Social Sharing:

Knowledge is power and medals in Olympic Cycling

Standards / Wednesday 17th of August 2016

The overwhelming success of the Great Britain Cycling Team at the Rio Olympics is more than just the performance on the track, extraordinary though that is. In all the interviews I have seen, the competitors have been quick to thank the backroom staff, including amongst others, performance and power output data analysists at British Cycling,

In the world of business and ISO, we would see these things as Organisation Knowledge.

But what is this knowledge?

Simplistically, it is all of the knowledge that the organisation has, gathers and uses. This is such information as,

  • Customer data, including specifications, sales volumes, prices and other customer information such as demographics, buying habits and feedback.
  • Employee knowledge including “Organisational memory”, which is basically the experience of the people in the organisation. This can be significant and valuable where employees have been in the organisation for long periods, maybe decades. It is highly valued in craft industries or those with skills development along apprenticeship lines.
  • Production or service data; that produced from production, manufacturing processes and service provision. This might be as detailed as the second by second data produced by machinery monitoring systems, to how many customers served daily in a fast food outlet.
  • Market data. The historical and future information about the businesses sales environment and its opportunities. This would be considered in ISO to be part of the external and internal issues affecting the organisation.
  • Other information from external sources might include that provided by Trade Bodies, presentations and networking at Conferences and Exhibitions
  • Internal and external research may also be important, particularly if the organisation is involved in design and development projects. Education and academia might be part of this too.

How do you manage this Knowledge

  • It might be paper files, but increasingly it will be electronically held data and files. From an ISO perspective this is known as Documented Information, regardless of its format.
  • The knowledge resident in employees heads and hands is more difficult to retain, but training and competency programmes will help to distribute this knowledge. Mapping business processes will aid retention of knowledge beyond the individual.
  • There is a myriad of software packages out there, which can help structure, collate, update, report and analyse your data. SALES PLUG:- Talk to us about ISO Activ.
  • Analysis and reporting represents the information and data in forms which can then be interpreted for whatever purpose the business needs it.

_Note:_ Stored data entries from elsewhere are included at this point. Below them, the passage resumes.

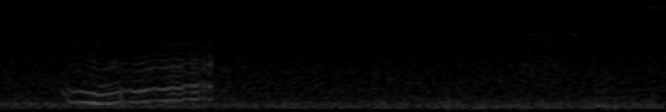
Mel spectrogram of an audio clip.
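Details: A single whistled snore from Muffin, a sleeping pet cat, wavering then fading, followed by quiet breathing hiss.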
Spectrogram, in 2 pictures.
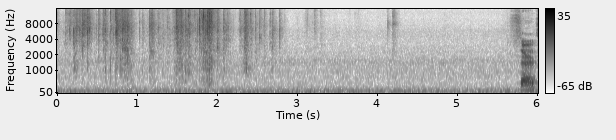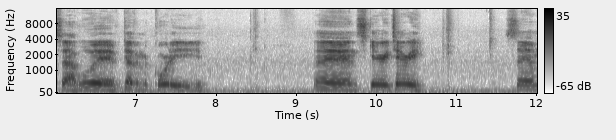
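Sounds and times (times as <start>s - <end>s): plastic wrapper crinkling: 0.0s - 2.9s.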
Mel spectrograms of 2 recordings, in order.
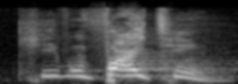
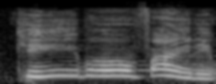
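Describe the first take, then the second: First: It is said forcefully, as a bold declaration. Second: It is said lightly and casually, following a melody. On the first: The words are proclaimed with full conviction. The speaker calls it right. "선포하라는 거예요" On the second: The words are just sung along without conviction. The speaker calls it wrong. "이렇게 하지 마시고요"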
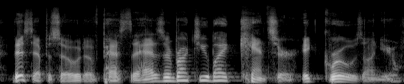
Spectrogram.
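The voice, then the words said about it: Radio announcer voice. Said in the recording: “put on my best radio voice”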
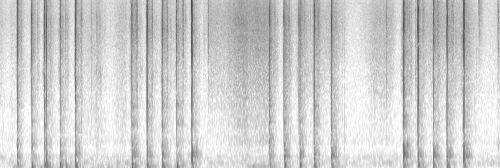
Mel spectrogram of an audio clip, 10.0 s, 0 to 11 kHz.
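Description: A small, thick hardcover paper book with a glossy photo cover, solid and held in both hands close to the microphones, is tapped on its cover and edges with fingertips. About 25 short, dry, knocking taps come in quick clusters, with a soft hiss swelling in the pause near the middle. Each tap is sharp and bright and dies away almost instantly.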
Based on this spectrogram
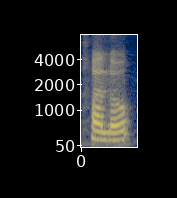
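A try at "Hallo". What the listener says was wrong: No, it's like you have hard L in English, but in German it's like soft.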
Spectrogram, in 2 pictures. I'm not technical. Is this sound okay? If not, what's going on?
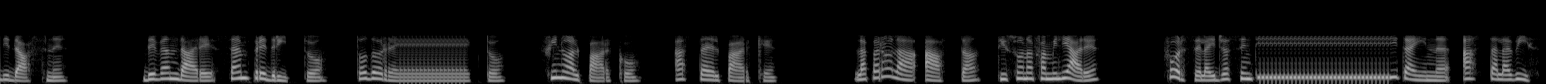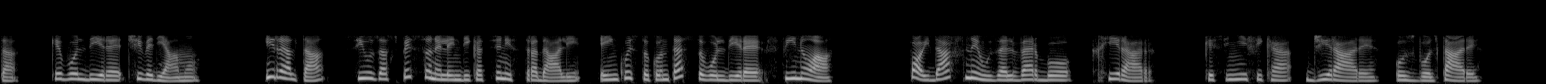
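No, there are two kinds of problem here.

A system hang loop happens twice, from 4.0 to 4.68 s and from 12.6 to 13.92 s. The computer briefly froze while the sound hardware kept replaying the same 40 ms snippet, about 25 times a second, so you hear a rattling buzz. Afterwards the speech carries on with little or nothing missing.

There's also packet loss filled with silence at 7.44 s and 27.68 s. A 20 ms chunk of the speech never arrived, and the gap was filled with silence. You hear a tiny hole with hard edges.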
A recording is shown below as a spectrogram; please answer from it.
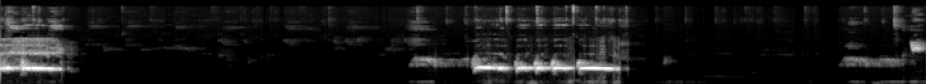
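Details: Tame crossbred zebra dove, Bangkok type, trained to sing: one rolling phrase of four or five quick mellow coos ending in a steady purring note, preceded by a brief coo fragment, with short faint coos between and otherwise quiet pauses.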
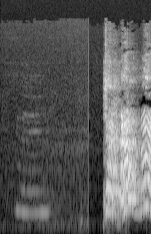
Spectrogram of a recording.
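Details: Siberian Husky talking back to its owner: a faint, thin whine, a short pause, then a loud, wavering, yodel-like howl that bends up and down.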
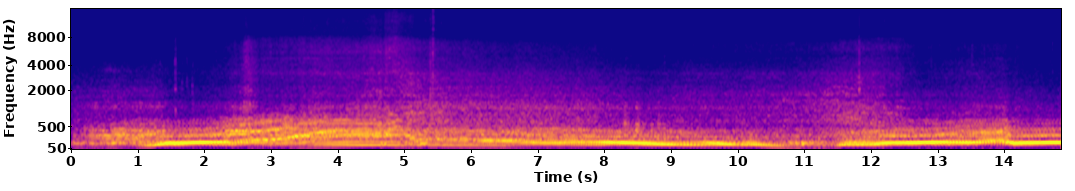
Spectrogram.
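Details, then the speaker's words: Infiniti Q45 V8 driven after fixing an intermittent ignition timing issue, with downshift and repeated throttle pulls: throaty mid-range exhaust rising cleanly and settling back, no stumble or breakup; healthy acceleration. "Way more like throaty in the mid-range. And just torque on demand. No breakup at all."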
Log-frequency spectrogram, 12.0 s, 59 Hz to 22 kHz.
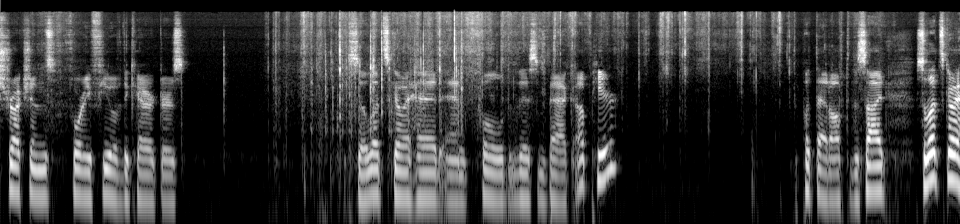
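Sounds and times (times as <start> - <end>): foil bag rustling: 3.4 - 9.9.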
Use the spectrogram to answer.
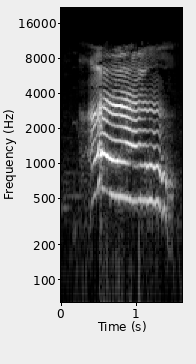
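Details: Infant crying during tummy time; he refuses to practice crawling on his tummy. A single loud, high-pitched wail rising then falling over about a second.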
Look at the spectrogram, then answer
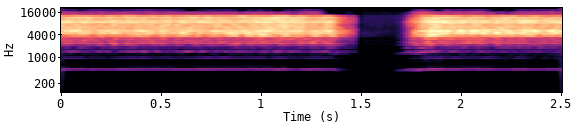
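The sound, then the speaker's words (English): A loud, breathy train whistle sounds in two blasts: a long steady tone, a brief break, then a shorter second blast, with a bright hissy edge over a steady pitched note. “This is definitely L-Train. Woo woo.”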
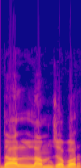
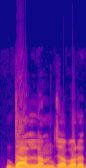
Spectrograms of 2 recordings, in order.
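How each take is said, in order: Both takes have the same delivery.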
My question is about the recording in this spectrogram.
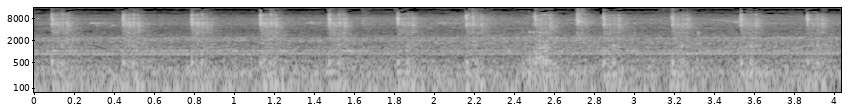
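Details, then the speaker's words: Chinese diesel heater running with its fuel pump mounted on the case: steady, rapid ticking, about three per second, over a low heater rumble; the noisy pump vibrates the case. "just to the pump there you go that's pretty noisy other cases vibrating"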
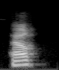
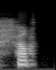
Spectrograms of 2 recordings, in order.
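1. صوت الحاء مرقق وخفيف. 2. صوت الحاء مفخم وثقيل. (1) "رقق الحاء" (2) "لا نقول حق"

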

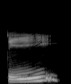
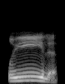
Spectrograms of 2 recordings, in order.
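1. الحركة كسرة عادية مع تفليج الشفتين. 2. الحركة كسرة مع ضم الشفتين. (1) "فالشفتان يتهيئان للكسر" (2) "فهذا يسمى إشمام"

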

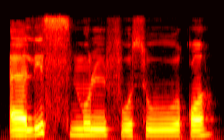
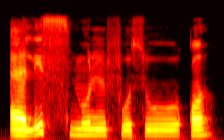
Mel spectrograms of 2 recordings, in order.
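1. Es beginnt mit einem A-Laut vor dem L. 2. Es beginnt mit einem A-Laut vor dem L.

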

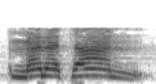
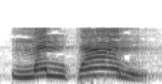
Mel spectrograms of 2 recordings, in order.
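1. النون الأولى تحمل فتحة قصيرة. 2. النون الأولى ساكنة، لا حركة لها. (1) "وقد ورد قليلا فتح النون التي قبل التاء" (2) "بالسكون"

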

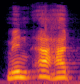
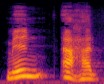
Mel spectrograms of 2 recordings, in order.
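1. تُنطق الهمزة كاملة بلا سكت. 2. يُسكت سكتة خفيفة قبل الهمزة. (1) "تحقيق" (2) "سكت"

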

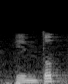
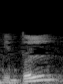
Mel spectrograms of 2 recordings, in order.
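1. Kata itu berakhir dengan bunyi T. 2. Kata itu berakhir dengan bunyi L. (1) "Bintut tabibi, bukan bintul" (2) "bukan bintul"

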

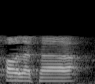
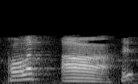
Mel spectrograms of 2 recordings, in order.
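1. Huruf t langsung mengalir ke a di akhir. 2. Huruf t dihentikan dulu, lalu a berdiri sendiri setelahnya. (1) "Tentu dibacanya qalata" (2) "Ya enggak mungkin"

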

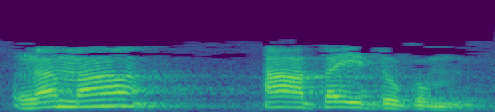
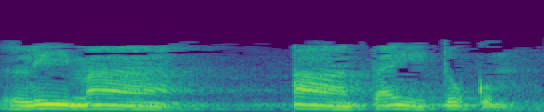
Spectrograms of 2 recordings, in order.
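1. Kata pertama diucapkan dengan vokal 'a'. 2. Kata pertama diucapkan dengan vokal 'i'. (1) "Dibaca dengan memfathah lam" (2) "lam di sini dibaca dengan kasrah"

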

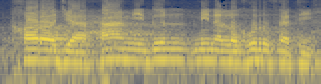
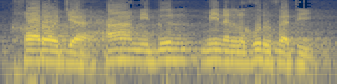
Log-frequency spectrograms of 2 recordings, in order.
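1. Kata-kata dibaca menyambung dalam satu alur. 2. Kata-kata dibaca menyambung dalam satu alur.

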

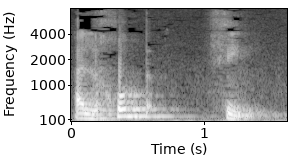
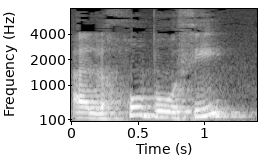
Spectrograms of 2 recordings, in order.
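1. Auf den b-Laut folgt kein Vokal. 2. Ein u-Vokal folgt auf den b-Laut. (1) "das Ba ... hat keine Dhamma, sondern es hat eine Sukun" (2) "hat keine Dhamma, sondern es hat eine Sukun"

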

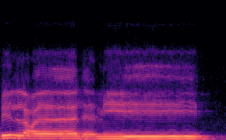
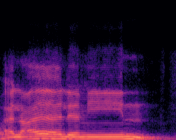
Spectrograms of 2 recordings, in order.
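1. لا توجد غنة في النون الأخيرة على الإطلاق. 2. في النون الأخيرة غنة خفيفة وقصيرة. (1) "كتير مننا بيضيعها خالص" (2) "لازم اسمع كده"

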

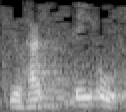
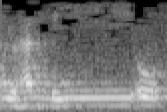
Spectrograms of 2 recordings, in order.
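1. Vokal sebelum hamzah itu pendek. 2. Vokal sebelum hamzah itu panjang. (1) "Jadi membacanya pendek" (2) "Bukan yuhanni'u. Bukan. Kalau itu panjang"

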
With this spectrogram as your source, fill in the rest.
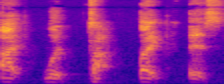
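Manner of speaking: choppy staccato delivery. Contrasting smooth and separated tones, the speaker demonstrates very staccato speech. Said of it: "suddenly make it very staccato".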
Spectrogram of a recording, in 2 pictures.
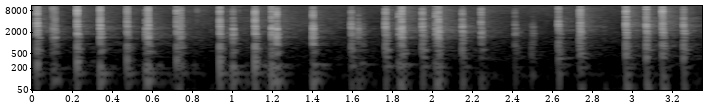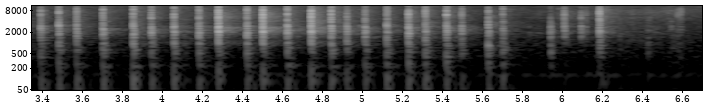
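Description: Long nails tap and scratch the plastic front of a blister pack of full glitter tubes held in the hands. Fast, crisp, bright clicks come in a dense, irregular run with very short decay. The tapping thins out and fades toward the end.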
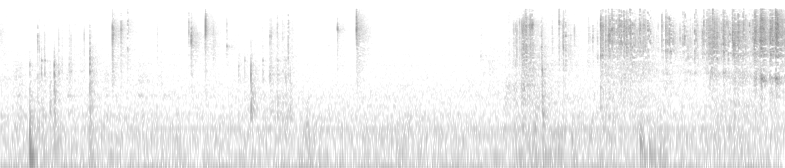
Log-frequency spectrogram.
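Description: dice being rolled

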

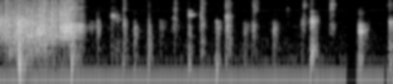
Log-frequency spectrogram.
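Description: audience applause

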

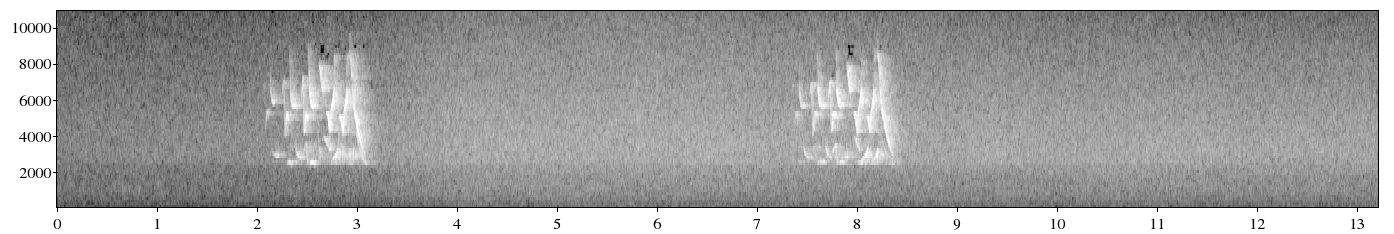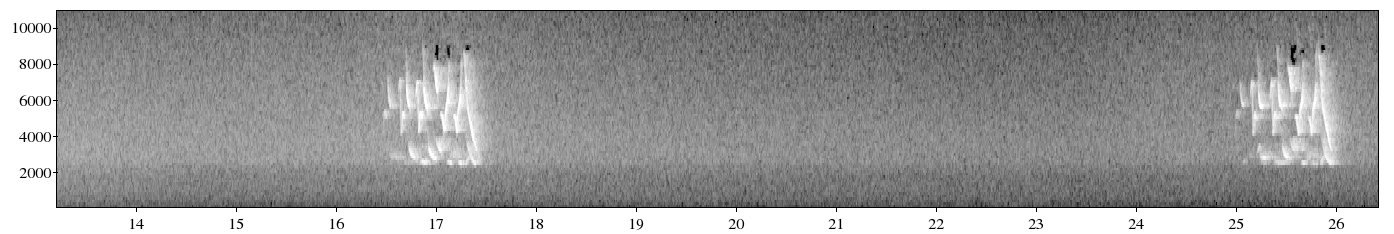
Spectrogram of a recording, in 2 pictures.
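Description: warbler song

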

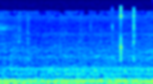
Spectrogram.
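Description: road traffic

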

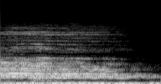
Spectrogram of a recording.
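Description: passing train

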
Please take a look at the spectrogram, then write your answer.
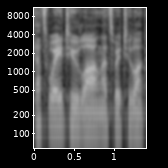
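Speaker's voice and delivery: plain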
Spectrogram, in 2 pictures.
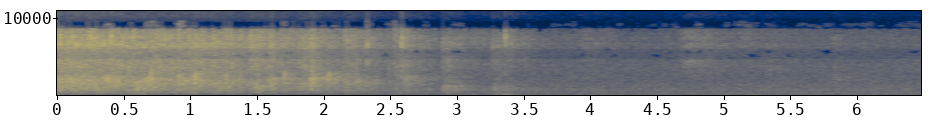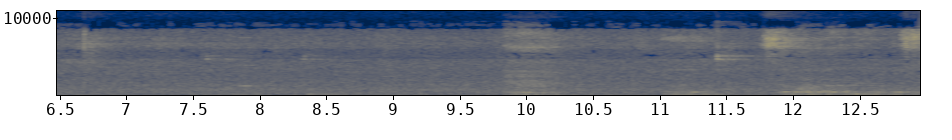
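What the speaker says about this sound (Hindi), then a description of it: "भारत भूषण त्यागी जी को मंच पर जोरदार तालियों से स्वागत करता हूं" A conference audience applauds as a guest speaker comes on stage at a natural farming seminar. The clapping is loud and dense at first, then thins to a steady patter, and a voice begins to speak near the end.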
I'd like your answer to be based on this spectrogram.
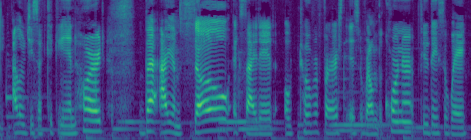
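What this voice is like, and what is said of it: Slightly raspy voice. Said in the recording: “My voice may sound a little raspy.”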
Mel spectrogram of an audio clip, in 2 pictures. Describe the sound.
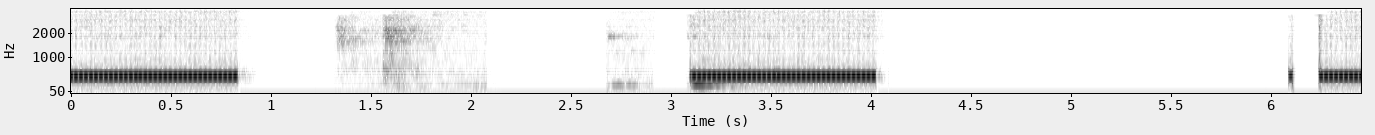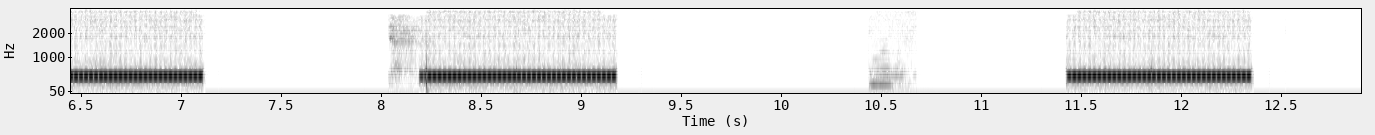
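Telephone ringback tone plays while an office call is transferred: five steady, loud, mid-pitched beeps, each about a second long, separated by quiet gaps with faint clicks and brief bursts of noise.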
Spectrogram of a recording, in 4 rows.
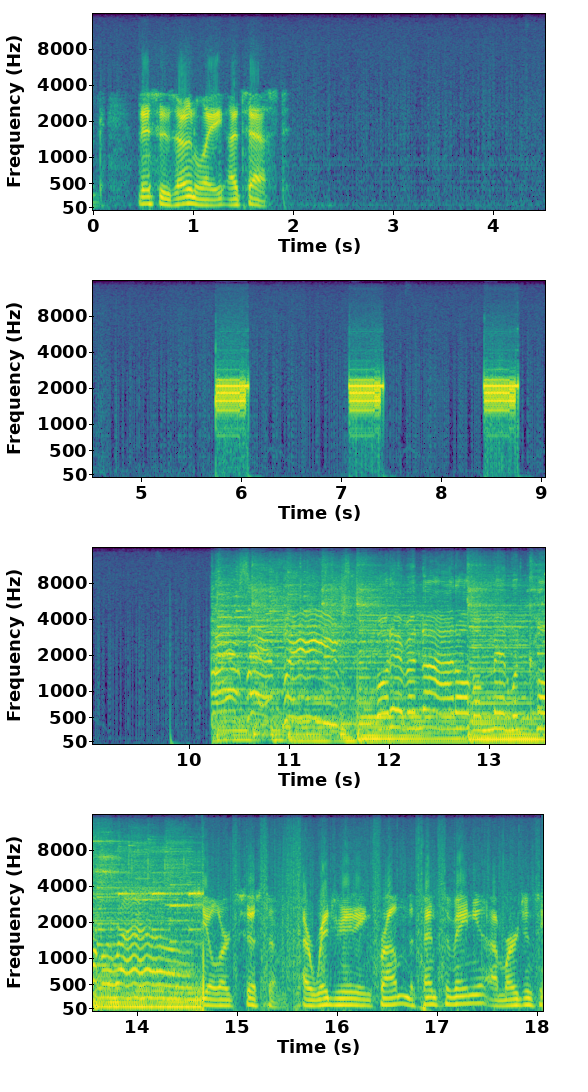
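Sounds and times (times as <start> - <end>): harsh digital data tones: 5.8 - 6.1, 7.1 - 7.5, 8.5 - 8.8
music: 10.2 - 14.7.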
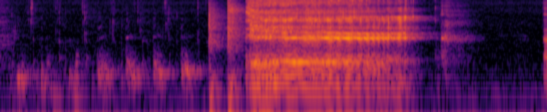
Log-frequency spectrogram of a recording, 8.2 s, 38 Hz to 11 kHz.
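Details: Deliberate "mega burp" from a series of 15: short, rapid gulps of swallowed air, then one long, loud, sustained belch lasting about two and a half seconds; burping.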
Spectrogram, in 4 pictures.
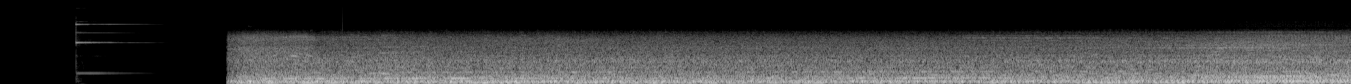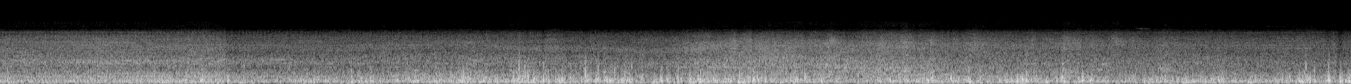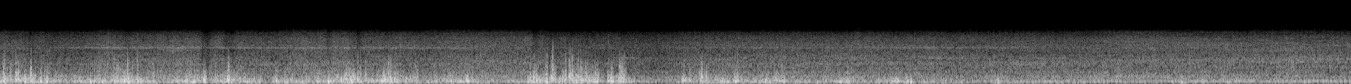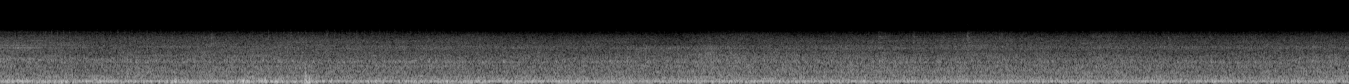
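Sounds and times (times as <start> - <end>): wind rumble on microphone: 13.1 - 54.0.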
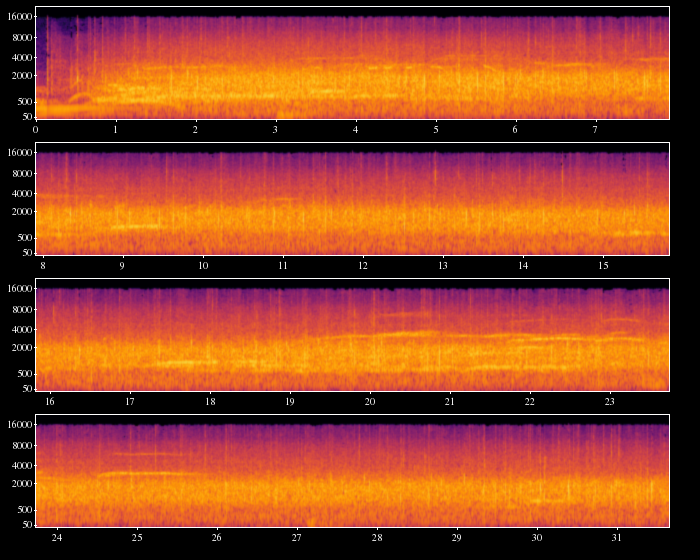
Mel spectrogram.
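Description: A large concert audience applauding and cheering, with scattered shouts above the clapping. The applause breaks out within the first second as the last sung note and acoustic guitar die away.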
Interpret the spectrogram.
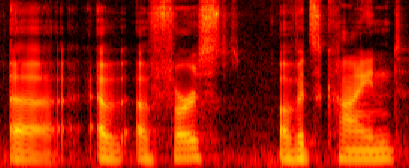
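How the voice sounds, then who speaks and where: A man, answering interview questions casually as a journalist, often pausing mid-sentence. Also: medium pitch, flat delivery, a bit bright, clear, resonant tone. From Germany. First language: German. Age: 40s. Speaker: interview guest, business journalist.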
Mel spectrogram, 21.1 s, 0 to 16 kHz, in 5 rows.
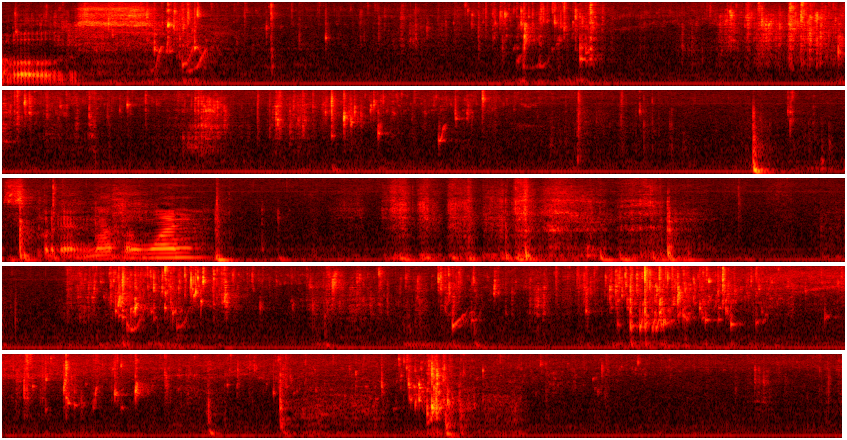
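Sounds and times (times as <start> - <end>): juice dripping into water: 0.8 - 7.6, 13.0 - 21.0.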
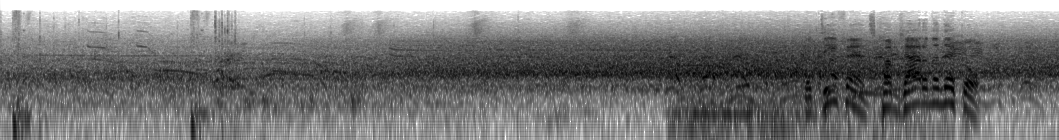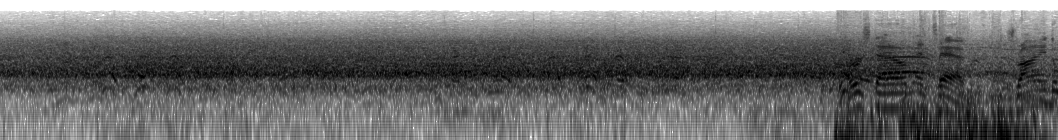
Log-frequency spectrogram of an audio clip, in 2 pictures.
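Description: A large stadium crowd roars steadily, growing louder.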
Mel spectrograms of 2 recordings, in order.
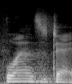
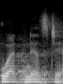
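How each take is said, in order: First: ওয়েডনেসডে said "wens-day"; silent D. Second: ওয়েডনেসডে as "wed-nes-day", every D sounded; wrong pronunciation. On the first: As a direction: skip the first D in ওয়েডনেসডে. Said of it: "silent থাকবে". (ওয়েডনেসডে-কে দুই সিলেবলে "ওয়েন্সডে") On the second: (ওয়েডনেসডে-কে "ওয়েড-নেস-ডে", প্রথম ডি সহ) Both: Shown as a demonstration.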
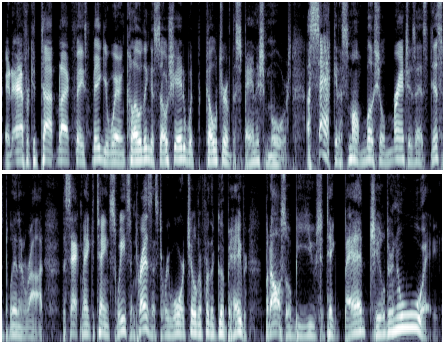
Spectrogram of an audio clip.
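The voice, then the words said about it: Put-on southern accent. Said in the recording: “the southern accent just felt right for that”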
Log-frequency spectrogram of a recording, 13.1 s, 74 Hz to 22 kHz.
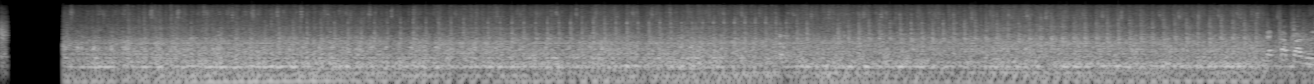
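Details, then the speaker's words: Electrolux LT15F washer during spin after foam tape was added to the suspension cup: rapid uneven knocking, about four a second, over the spin drone; noise reduced somewhat, hose had been hitting the cup. "mas diminuiu um pouco a mangueira tava batendo no no copinho não contribuí pro barulho"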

How do you exploit this Knowledge

  • Most importantly from an ISO perspective is customer satisfaction, the cornerstone of a Quality Management System. Customer satisfaction of course works both ways, so feedback can be both positive and negative. Improving customer satisfaction will ensure future business.
  • Knowledge will allow you to improve performance, similar to the cyclists, by monitoring performance data and looking for improvements or savings through challenges or changes. For the cyclist this may produce more power, better trackcraft and improved aerodynamics. In business this might be increased productivity, reduced errors or using less raw material or resources.
  • Your business knowledge may be so significant and valuable that you might be able to exploit it through Patents, New Product Development (NPD), licencing, franchises or sharing with others.

While winning gold might seem a long way from success in business, there is one constant. Information and knowledge.